In a two-minute video from his court hearing at the 1st İstanbul Penal Court of Peace on Dec. 18, Dumanlı can be seen with three of his lawyers standing before Judge Bekir Altun.
"Am I being blamed for only two columns, written by Hüseyin Gülerce and Ahmet Şahin, and a news report?" Dumanlı asks in a surprising tone. Altun responds by saying, "Yes, this is why you stand accused.”
Dumanlı is accused of being part of a gang that conspired against an al-Qaeda-linked group called Tahşiye by "ordering" two columnists to write about it and by also publishing a news report of a speech made by Turkish-Islamic scholar Fethullah Gülen.
The Zaman editor then can be heard asking his attorneys to "calm down" because he is ready to explain the situation. The footage doesn't show the main portion of Dumanlı's defense, which largely consists of Dumanlı and his lawyers "trying to fathom" the allegations.
"Two columnists wrote two articles. There is also a news report about Fethullah Gülen's speech from herkul.org that anyone can access from around the world. It was published on page three of the newspaper. Is there anything else? No. Then let me defend myself. What kind of a thing is this that I am [a member of] an armed terrorist organization that does not exist?" Dumanlı asked.
The Zaman editor-in-chief said he would like to let the record show that this is "very strong slander."
Dumanlı's defense came three days after the newspaper was raided by police, who detained the editor-in-chief amid a chanting crowd of his colleagues. The detention invited worldwide condemnation while press advocacy bodies slammed the move as another attempt by Turkish authorities to clamp down on media critical of the government.
While lawyers quizzed the prosecutors about the allegations, Dumanlı interrupted one of his lawyers, explaining how the prosecutor had "constructed a gang."
"The claim is that after these columns [were published], a chain of reactions took place," Dumanlı said.

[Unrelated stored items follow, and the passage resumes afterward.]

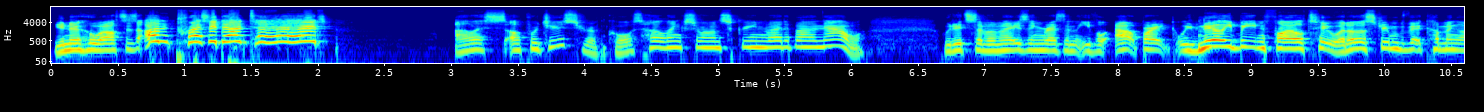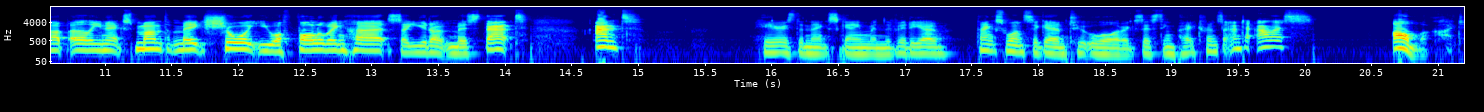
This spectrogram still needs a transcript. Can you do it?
You know who else is unprecedented? Alice, our producer, of course. Her links are on screen right about now. We did some amazing Resident Evil Outbreak. We've nearly beaten File 2. Another stream of it coming up early next month. Make sure you are following her so you don't miss that. And here is the next game in the video. Thanks once again to all our existing patrons and to Alice. Oh my god.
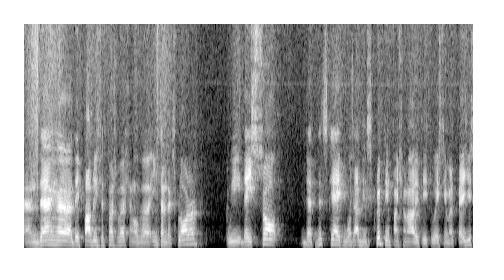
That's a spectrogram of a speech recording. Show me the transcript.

Soon after the operation was launched on Dec. 14, the pro-government media published stories and graphs, explaining how the "gang" put an "innocent man" in jail for 17 months. Turkish President Recep Tayyip Erdoğan claimed the man was behind bars for 17 years.
Dumanlı, along with other journalists and scriptwriters, is accused of publishing and broadcasting news reports and soap operas against Tahşiye soon after Gülen made a speech in 2009, in which the scholar warned against a group that "might" be called Tahşiye and linked to al-Qaeda.
Tahşiye group leader Mehmet Doğan, who was detained and later released pending trial, acknowledged in an interview with CNNTürk last week that he "loves Osama bin Laden."
Following Gülen's speech, the allegations say that Dumanlı ordered his two columnists to write about the Tahşiye group and that he published a news report about Gülen's speech. Then the Samanyolu TV network, another Hizmet-affiliated media organization, made implications about the group in an episode of a soap opera on its channel. It is further claimed that the police then “unfairly” raided the group.
Published on Today's Zaman, 24 December 2014, Wednesday
- Prosecutor asks why Zaman’s editor published two columns and a news article
- Observers: Charging Zaman EIC based on 2 columns, 1 report is ‘unlawful nonsense’
- Dumanlı: Dec. 14 will be remembered as day of coup against free press
- Editor-in-Chief Dumanlı’s court defense shoots down baseless allegations